failed to make the Note payments and defaulted. The Lenders
required immediate payment of the full loan balance. Ballard
did not seek to pay any part of the loan balance. Ballard
alleged that he did not receive notice of the default or of
the acceleration, but he did not explain why. (Docket Entry
No. 1-2 at 7). The Lenders filed a notice with Fort Bend
County scheduling a foreclosure sale for November 6, 2018.
(Docket Entry No. 9 at 32). That sale was postponed because
Ballard filed bankruptcy. The Lenders then filed a notice
setting a foreclosure sale for July 3, 2018. (Id. at
29). The sale was again delayed because Ballard filed a
second bankruptcy. In January 2019, the Lenders filed a
notice with Fort Bend County that set a foreclosure sale for
March 5, 2019. (Id. at 26). The notice was
“posted at the FORT BEND County courthouse.”
the foreclosure sale, Ballard sued in the 400th Judicial

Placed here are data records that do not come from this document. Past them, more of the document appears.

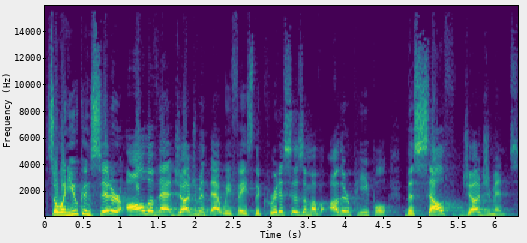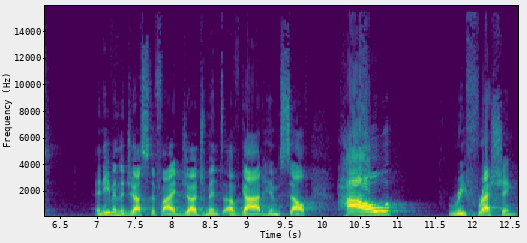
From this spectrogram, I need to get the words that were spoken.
So, when you consider all of that judgment that we face, the criticism of other people, the self judgment, and even the justified judgment of God Himself, how refreshing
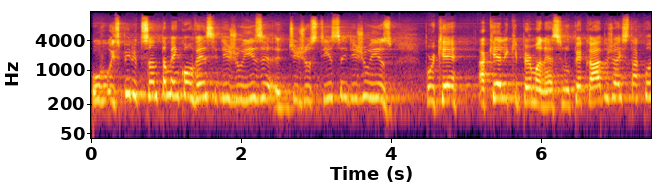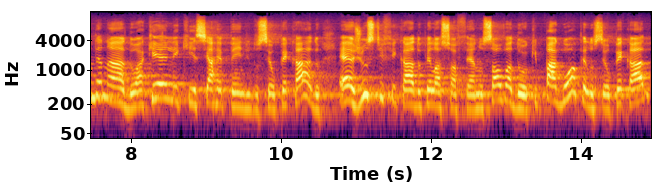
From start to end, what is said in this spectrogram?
O Espírito Santo também convence de, juízo, de justiça e de juízo porque aquele que permanece no pecado já está condenado, aquele que se arrepende do seu pecado é justificado pela sua fé no Salvador, que pagou pelo seu pecado,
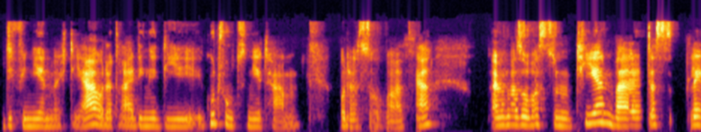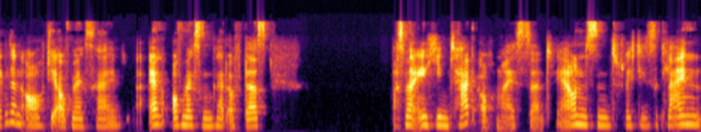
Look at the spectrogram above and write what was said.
definieren möchte, ja, oder drei Dinge, die gut funktioniert haben oder sowas, ja. Einfach mal sowas zu notieren, weil das lenkt dann auch die Aufmerksamkeit, äh, Aufmerksamkeit auf das, was man eigentlich jeden Tag auch meistert, ja. Und es sind vielleicht diese kleinen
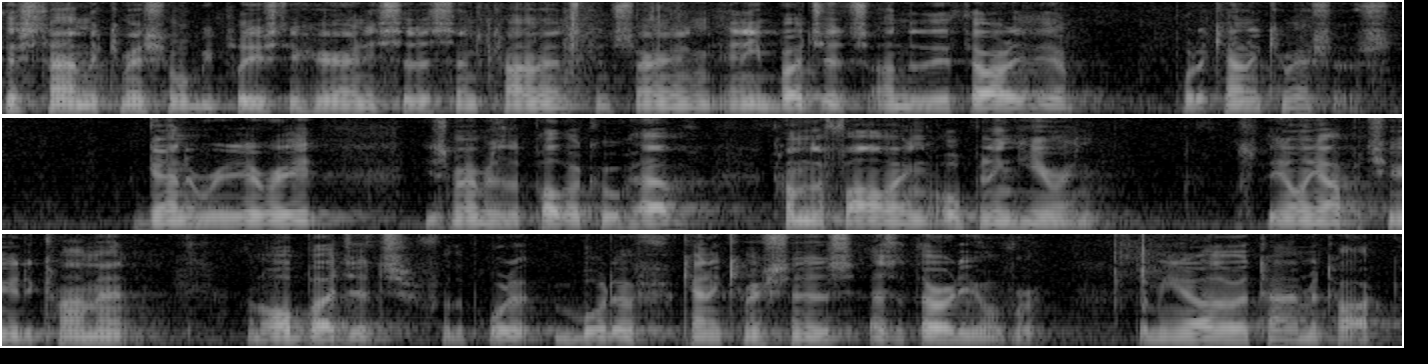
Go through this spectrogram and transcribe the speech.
This time, the commission will be pleased to hear any citizens' comments concerning any budgets under the authority of the Board of County Commissioners. Again, to reiterate, these members of the public who have come to the following opening hearing. This is the only opportunity to comment on all budgets for the Board Board of County Commissioners has authority over. There'll be no other time to talk.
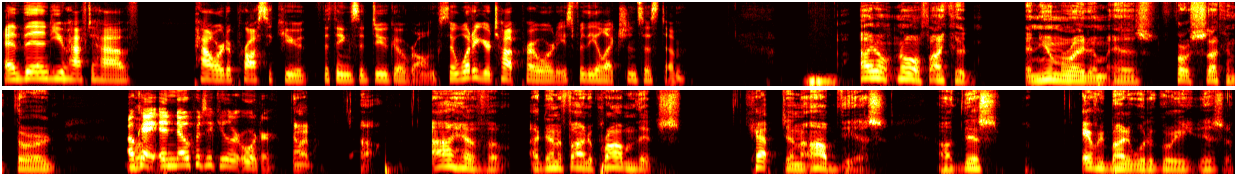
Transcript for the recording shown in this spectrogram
and then you have to have power to prosecute the things that do go wrong. So, what are your top priorities for the election system? I don't know if I could enumerate them as first, second, third. Okay, in no particular order. I, uh, I have uh, identified a problem that's captain obvious. Uh, this, everybody would agree, is a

District Court of Harris County. (Docket Entry No. 1-2).
Ballard asserted Texas-law claims against the Lenders related
to the foreclosure sale, sought a declaratory judgment and
damages, and requested a temporary restraining order.
(Id. at 7-12). His state-court petition asserted
violations of the Texas Property Code and the Texas Civil
Practice and Remedies Code, as well as a quiet-title claim.
The petition alleged that: MERS lacked authority to assign
the Note and Deed; the Lenders failed to give proper notice
of acceleration or the foreclosure sale; the assignment to
Bank of America was not recorded; the Lenders failed to
perfect their security interest; and the Lenders “made,
presented, or used the assignments associated with the
mortgage loan with knowledge that the documents or other
records [were] fraudulent.” (Id. at 5-11). The
state court granted a temporary restraining order barring the
Lenders from holding the scheduled March 5 foreclosure sale.
(Docket Entry No. 1-3).
Lenders answered, removed based on diversity jurisdiction,
and then moved to dismiss. (Docket Entry Nos. 1, 1-5, 9). The
Lenders contend that: MERS, as a mortgagee, has authority to
assign the Deed to a third party; Ballard has neither
standing nor a legal basis to challenge the assignment;
Ballard's allegations do not state a plausible claim that
the Lenders' interest on his home is invalid or
unenforceable; the Deed, Note, and assignment were perfected
under Texas law; and Ballard has failed to state a plausible
claim for wrongful foreclosure. (Docket Entry No. 9 at 2-8).
has not responded to the motion to dismiss, though the
deadline to do so has expired. The Lenders' motion and
arguments are considered in detail below.